Faint but firm footsteps by women of Ladakh
Over a thousand kilometers away from mainstream India as we know it, defying all claims that brought shame to our country by being labeled the world's most dangerous place for a girl child, is an age old tradition in a little-known land of desert and snow that treats its girls in a manner worthy of emulation.
Ladakh, in the northernmost Indian state of Jammu and Kashmir, is one such pocket that breaks the pattern of shameful inequality. Practices like female infanticide and other atrocities on women makes for frequent news reporting in our metropolitan cities, but in Ladakh the status of a woman is akin to a vibrant streak complementing the otherwise arid milieu of the region.
When you first step into this high altitude region, you will be greeted by the wide and candid smiles of the Ladakhi women. Not peeping from the windows or from behind the veil - they stand strong in the agricultural fields, with poise, self-respect and strength of character on their faces, reflecting the strong cultural position they enjoy in their community.
Traditionally, the household was the focus of the economy in Ladakh, and the core of informal sector was spearheaded by women. It played a much larger role than the formal sector, giving women a respected status in the entire region.
Till date, the tradition is alive in the cold desert in form of the Self Help Groups that are active in the wide-spread interior villages of the region and are run chiefly by the women members. With the opening up of the region to the outside world around 1974, there was a massive impact on the economic, cultural and political aspects of the traditional culture of Ladakh. This produced a need among the community to protect its culture, a need met by the birth of the Self Help Group movement in the region.
In Ladakh, a small group of local women varying in numbers from six to fifteen come together with dual aims - to empower the women in the changing times and to strengthen the indigenous culture and agriculture. Most of the women, being house wives, complete their daily chores and then contribute to the group. Spinning wool, knitting woollen clothes (sweaters, gloves, caps etc.), and dyeing the woollen clothes in a traditional manner.
The most hardworking period for them is the season of farming. Following the trend set by the older generation, everybody helps everybody else in the agricultural field. This community task becomes priority for these hard working women in this season as the agricultural produce sets the base of many SHG products. Apricot jam and seabuckthorn juice are the highest income generating products.
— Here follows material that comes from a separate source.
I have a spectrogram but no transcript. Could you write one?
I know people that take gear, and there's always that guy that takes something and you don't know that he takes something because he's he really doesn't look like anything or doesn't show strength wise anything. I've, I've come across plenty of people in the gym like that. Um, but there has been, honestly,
Besides, decorative home items and local winter clothes are also manufactured in these SHGs which are sold in the Leh market. The income thus generated is used for the benefit of the members and society at large.
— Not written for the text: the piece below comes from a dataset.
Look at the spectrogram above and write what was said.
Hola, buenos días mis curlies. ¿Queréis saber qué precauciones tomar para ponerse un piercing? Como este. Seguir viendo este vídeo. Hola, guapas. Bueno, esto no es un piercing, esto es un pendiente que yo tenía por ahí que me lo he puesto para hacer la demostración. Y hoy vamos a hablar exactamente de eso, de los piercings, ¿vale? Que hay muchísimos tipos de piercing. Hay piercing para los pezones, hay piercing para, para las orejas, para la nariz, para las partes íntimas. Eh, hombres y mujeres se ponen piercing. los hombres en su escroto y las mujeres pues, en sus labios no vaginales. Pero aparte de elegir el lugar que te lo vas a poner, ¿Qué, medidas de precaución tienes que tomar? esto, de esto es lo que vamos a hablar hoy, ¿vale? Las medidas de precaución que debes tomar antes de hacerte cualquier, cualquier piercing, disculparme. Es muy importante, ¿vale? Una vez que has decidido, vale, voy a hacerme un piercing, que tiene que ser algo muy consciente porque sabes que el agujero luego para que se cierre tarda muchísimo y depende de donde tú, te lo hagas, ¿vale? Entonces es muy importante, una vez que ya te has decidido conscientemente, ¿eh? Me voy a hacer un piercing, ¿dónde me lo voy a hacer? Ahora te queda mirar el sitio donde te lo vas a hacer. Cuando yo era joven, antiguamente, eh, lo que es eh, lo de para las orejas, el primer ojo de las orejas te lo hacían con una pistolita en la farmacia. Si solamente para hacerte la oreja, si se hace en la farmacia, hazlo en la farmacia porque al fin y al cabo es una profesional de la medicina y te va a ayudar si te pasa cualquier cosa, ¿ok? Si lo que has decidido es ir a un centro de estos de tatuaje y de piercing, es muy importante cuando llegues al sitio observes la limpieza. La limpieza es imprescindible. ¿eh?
One such small alliance of women is the 'Shashi Self Help Group' that started with six women members in the Chashut village. Today, it has around fifteen members actively involved in the group's activities. The role the SHGs play is benefitting not only the women but the community as well.
Sharing the success of her group, the proud and enthusiastic President, Amina Khatoon said, "After working for five years in this village, we have achieved a lot of improvement not only in our work but the lifestyle of the villagers. We have started spreading awareness among the villagers on crucial issues like health and sanitation. We are working with various government agencies to improve the living standards in the village."
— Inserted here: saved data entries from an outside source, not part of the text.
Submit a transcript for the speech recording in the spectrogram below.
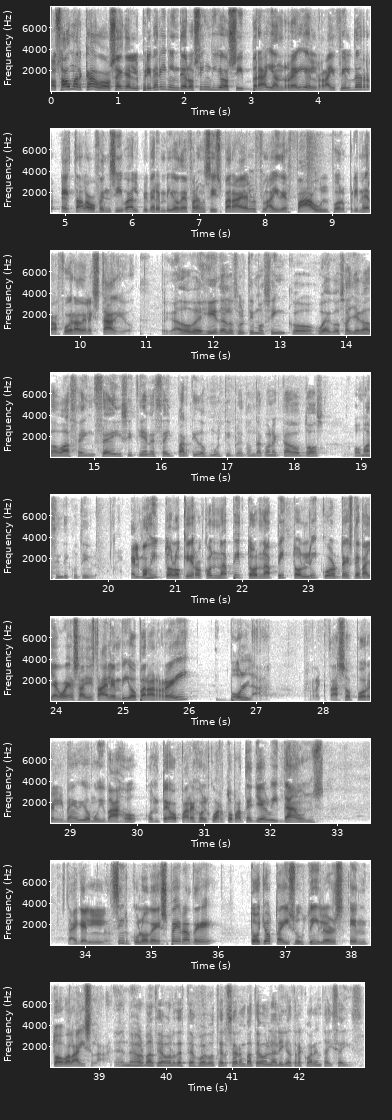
Out marcados en el primer inning de los indios y Brian Rey, el right fielder, está a la ofensiva. El primer envío de Francis para él, fly de foul por primera fuera del estadio. Pegado de gira en los últimos cinco juegos, ha llegado a base en seis y tiene seis partidos múltiples donde ha conectado dos o más indiscutibles. El mojito lo quiero con Napito, Napito Liquor desde Mayagüez. Ahí está el envío para Rey, bola. Rectazo por el medio, muy bajo. Conteo parejo. El cuarto bate, Jerry Downs. Está en el círculo de espera de Toyota y sus dealers en toda la isla. El mejor bateador de este juego, tercero en bateo en la liga, 346.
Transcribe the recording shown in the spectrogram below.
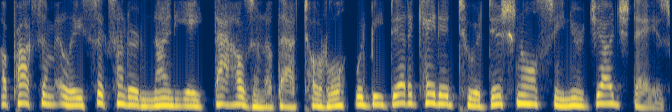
Approximately 698,000 of that total would be dedicated to additional senior judge days.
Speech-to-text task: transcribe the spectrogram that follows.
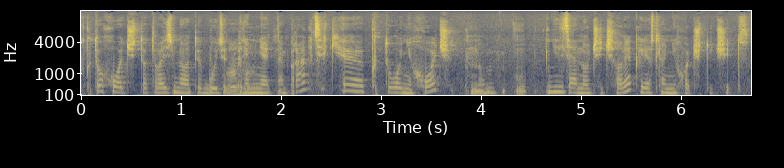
Кто хочет, тот возьмет и будет угу. применять на практике. Кто не хочет, ну, нельзя научить человека, если он не хочет учиться.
The communities, with support from various non- government organizations, are working towards reviving the ethnicity of the cold desert region. In almost every village, efficiently working away is the Women's Alliance of Ladakh, locally known as "Ama - Tsogspa" that was started in 1991. Members of the alliance are involved in certain income-generating activities like weaving, knitting, gardening and sewing.
Elderly women actively participate in various social activities, thereby imparting their customary knowledge to the younger generation. They maintain a healthy coordination with their male counterparts in such fields.
However, the intentions of these self-reliance groups face a setback due to the remoteness and lack of resources and raw material. Wool, pashmina, apricot and seabuckthorn are available locally but the products they generate are sold in Ladakh only and not in the national markets. The quantity produced is therefore unable to create demand at the national level.
"I learnt to make handicraft goods from my friend from the southern region. When I came back to my village , I contributed to the group the skills and later became the instructor here. But here we don't get raw material for making the handicraft items. We are always in search of alternative source from where we can get raw material ," said Zara Bano, Instructor at the Shashi Self Help Group.
In the month of February and March, workshops were organized by Handicraft Department, Leh and by the Textiles Development Commissioner of the Government of India and the Handicrafts Marketing and Services Extension Centre, Leh . These workshops witnessed huge participation from these SHGs who took it as an opportunity and wanted to make the most of it. Such is their yearning to learn.
These SHGs have been a vector of change in the lives of the Ladakhis. If provided them training and a platform to sell their products; they can bring about social reform in the society. Their history has always been like that of a warrior - strong and committed towards their society.
The Charkha Development Communication Network feels that by improving their efficiency, their potential can be tapped for the benefit of the society. A little support from the administration will strengthen their faint footsteps to give a lead to future generations.